Today’s guest picture comes from my Welsh correspondent Keiron. It shows a fine rose grown by his wife. It is flourishing in spite of or because of quite a bit of recent rain.
We had another day here with a grey morning and a sunny afternoon. It was warm and dry though, so after a slow start to the day, we got busy.
I started my effort with some dead heading, badly needed as I have been slacking on the job over the past couple of days. Then, while Mrs Tootlepedal cycled off to do some shopping, I mowed the greenhouse grass and the vegetable garden paths.
I had time for a walk round the garden before lunch. I saw that the Lilian Austin rose was looking promising. When I looked later, the sun in the afternoon had encouraged it to open.
Although things are definitely beginning to wind down for the year, there is till plenty of colour to be seen . . .
The yellow dahlias in the top right of the panel above are well over six feet high now. Mrs Tootlepedal doesn’t keep a lot of dahlias over winter, preferring to grow them from seed on the whole, but she likes the the yellow ones in the top left corner so much that she may well keep them.
The garden is full of bees and flies and occasional butterflies making the most of the flowers . . .

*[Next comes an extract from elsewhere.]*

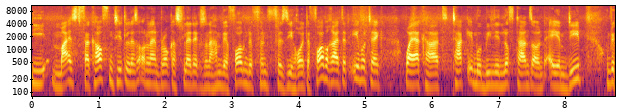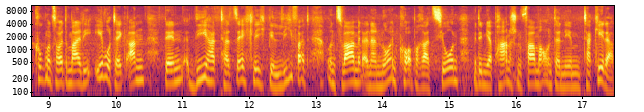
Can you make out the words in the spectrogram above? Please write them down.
die meistverkauften Titel des Online-Brokers Flatex. Und da haben wir folgende fünf für Sie heute vorbereitet. Evotech, Wirecard, TAC Immobilien, Lufthansa und AMD. Und wir gucken uns heute mal die Evotech an, denn die hat tatsächlich geliefert und zwar mit einer neuen Kooperation mit dem japanischen Pharmaunternehmen Takeda.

You have to look closely sometimes to see all the visitors. Even before the carder bee arrived, there were six small insects on this dahlia.
I put my camera down and got the push mower out and mowed the front lawn. It had quite a lot of grass on it in spite of the lack of serious rain lately.
After lunch, we took a break from gardening and watched the Tour of Britain cyclists pass through familiar parts of the the country on their way from our neighbouring town of Hawick to Edinburgh.
When they had finished, we went back out into the garden where the sunshine had encouraged new visitors . . .
. . . and did some more dead heading, and then, while Mrs Tootlepedal set about weeding and hoeing the vegetable beds, I went for a walk.
I started by checking to see if our impatiens noli tangere beside the Wauchope Water was still in flower. It was.
I took pictures with my camera and my phone and it was interesting to see how different they thought the colour of the flowers was.
I love the way that these flowers seem to swim through the air like fish.
Unfortunately, it looks as though this pretty plant is likely to be swamped by an invasive Himalayan balsam growing beside it.
I continued my stroll by going along Gaskell’s Walk, over the Auld Stane Brig and coming back home by way of the track across the Becks Burn.
I crossed three wooden bridges and an auld stane one too.
I saw haws, hips, sloes and seeds . . .
. . . a few fungi beside the track through the wood and blackberries beside the lichen garden on a fence post . . .
. . . inquisitive cattle . . .
. . . and silhouetted sheep.
I was a it worried by the silhouetted sheep, as their background was a large and threatening cloud which bid fair to spoil my day. I increased my pace a bit, but I need not have worried as the cloud passed harmlessly by, and was soon to be seen on the far side of Whita . . .
. . . leaving me and the monument in the sunshine.
There were some good views on my way. (As always, a click will bring up the bigger picture)
I liked the sun on the willowherb seed heads on Gaskells Walk, the impressive crop of crab apples on the Becks track, and a fine clump of marsh woundwort as I came down past Holmwood.
I rounded my outing off with a shot of our neighbour Liz’s garage which is showing the turning of the season.
Pompom dahlias welcomed me back to the garden.
Once again, the garden birds were conspicuous by their absence so there is no flying bird of the day today. I have put in a floating flower instead.